The tendency in Australia to see our culture as having been behind the times means that local arguments against modernist art in the 1930s and 1940s are sometimes dismissed as signs of ignorance rather than responses to an influential philosophical threat. Here Giles sets up a framework that invites revision of some critical attitudes, taking the largely forgotten R.D. FitzGerald as a starting place for his discussion of “reverse time” in Slessor’s and Hope’s work. Few contemporary Australians will be familiar with the novels of James T. Farrell, but he discusses them alongside Eleanor Dark’s novels as expressions of the new liberalism that dominated postwar literature. Farrell was the chair of the American Committee for Cultural Freedom and visited Australia in 1956 as a guest of the Australian Association for Cultural Freedom. Because the Australian organisation was better known for its vehement anticommunism than for its liberalism, the notion that the two writers have “imaginative affinities” might appear at odds with their seemingly contrasting political positions. In this way, Giles’s international view brings some local peculiarities into new focus.

Following on from the shifts in modernism in the 1950s, Giles looks at W.H. Auden’s move to Austria in the late 1950s and the poet’s collaborations with the German composer Hans Werner Henze and librettos for Benjamin Britten and Igor Stravinsky. He touches on the burlesque and absurd elements in the work of Samuel Beckett and Djuna Barnes before considering Patrick White’s “late modernism” and the relationship of his writing to painting, particularly through his friendship with Sidney Nolan and Nolan’s relationship to the American poet, Robert Lowell. In this way, he traces chains of connection across music, painting and literature to find similar patterns of expression in the late modernist art of Australia, America and Britain.

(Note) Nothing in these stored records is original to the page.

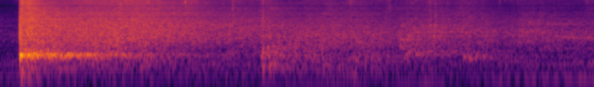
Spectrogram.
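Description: A person plunging into a swimming pool: one loud splash just after the start, then churning water dying away over about three seconds, with a smaller splash about two seconds in.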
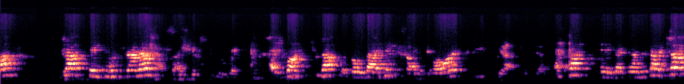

Holding on to these complex notions of time and space can be difficult as this book progresses, and few readers will be sufficiently familiar with the many authors under consideration to engage fully with Giles’s account of international modernism. This includes discussion of music (Wagner, Mahler, Berg) and film (Charles Chaplin, Billy Wilder, Douglas Sirk — and another Australian, John Farrow) and ranges from Proust to Patrick White. Giles’s encyclopedic scope may begin to feel overwhelming as he brings together a crowd of writers, many of whom are part of the academic canon (Joyce, Conrad, Eliot, Faulkner) but others of whom (Nancy Cunard, Farrell) are unlikely to be studied and read by Australians. Sharing his wide knowledge, he turns some accepted notions of Australian literary history sideways and offers a new reading of some neglected writers.

Backgazing is full of brilliant ideas drawn from Giles’s considerable knowledge of early twentieth-century writing across the hemispheres. While few readers will be able to match his breadth of reading, many will find parts of the book illuminating and be persuaded by this new arrangement of twentieth-century world literature and Australian literature’s place within it. •

Read next

1499 words

States of emergency

Could the debate over states’ rights to close their borders have been resolved a century ago?

Right:

Only High Court justice Isaac Isaacs (shown here around 1930) was very confident that section 92 was an “absolute guarantee” of interstate transit and access. National Library of Australia

Only High Court justice Isaac Isaacs (shown here around 1930) was very confident that section 92 was an “absolute guarantee” of interstate transit and access. National Library of Australia